- A survey of patients by Prevention Magazine in 2012 showed that 71 percent of people agree that DTC advertisements “allow people to be more involved with their health care” and 75 percent believe that DTC ads are useful because they “tell people about new treatments.
- Prevention’s survey also found that 76 percent of Americans talked to their physicians about a condition after seeing a DTC ad and among those who discussed a specific medicine that was advertised with their physician, only 20 percent received the prescription of the advertised medicine.
- Fair balance in DTC TV ads is not necessary as the vast majority of patients will go online to learn about drug side effects.
- Drug companies are left out of social media conversations because they lack FDA guidelines.
KEY TAKEAWAY: “Two things are infinite: the universe and human stupidity; and I’m not sure about the universe” said Albert Einstein. I’m beginning to think that can be applied to the FDA when it comes to DTC ads. Studying animation in DTC ads? At a time when DTC ads are under attack the FDA should be reassuring attackers that DTC ads benefit consumers and doesn’t lead to patients requesting unnecessary prescriptions.

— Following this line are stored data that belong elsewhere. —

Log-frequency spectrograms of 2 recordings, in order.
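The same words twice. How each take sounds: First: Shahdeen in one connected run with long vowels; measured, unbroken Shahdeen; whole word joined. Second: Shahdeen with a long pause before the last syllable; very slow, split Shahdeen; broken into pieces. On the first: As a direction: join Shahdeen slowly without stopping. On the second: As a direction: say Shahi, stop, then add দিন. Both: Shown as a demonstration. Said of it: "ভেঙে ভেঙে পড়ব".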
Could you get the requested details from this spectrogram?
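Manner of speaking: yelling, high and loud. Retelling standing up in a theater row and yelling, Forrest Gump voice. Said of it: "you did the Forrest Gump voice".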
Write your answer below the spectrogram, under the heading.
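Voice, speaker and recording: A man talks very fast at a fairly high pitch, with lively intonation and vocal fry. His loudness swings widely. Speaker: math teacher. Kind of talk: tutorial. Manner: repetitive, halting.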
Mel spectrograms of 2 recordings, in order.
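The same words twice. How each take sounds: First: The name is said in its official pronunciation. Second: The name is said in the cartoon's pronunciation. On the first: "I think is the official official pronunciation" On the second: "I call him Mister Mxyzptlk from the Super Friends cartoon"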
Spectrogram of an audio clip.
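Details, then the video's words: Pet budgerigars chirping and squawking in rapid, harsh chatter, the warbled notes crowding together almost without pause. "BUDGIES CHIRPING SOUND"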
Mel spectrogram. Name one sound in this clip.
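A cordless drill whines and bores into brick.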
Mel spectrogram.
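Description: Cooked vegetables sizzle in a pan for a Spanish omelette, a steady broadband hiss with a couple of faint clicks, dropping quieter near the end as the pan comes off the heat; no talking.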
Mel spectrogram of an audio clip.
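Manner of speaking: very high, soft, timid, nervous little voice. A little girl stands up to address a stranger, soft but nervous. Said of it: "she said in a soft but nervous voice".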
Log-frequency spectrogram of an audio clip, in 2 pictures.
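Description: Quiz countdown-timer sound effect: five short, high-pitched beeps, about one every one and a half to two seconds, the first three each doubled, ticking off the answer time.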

KEY TAKEAWAY: 30% of social media users prefer social care to phoning customer service and this is happening across age groups and income brackets: 17% of people older than 55 prefer social media over the telephone for service, and nearly half of people earning more than $200k per year prefer social media over live interactions for customer service.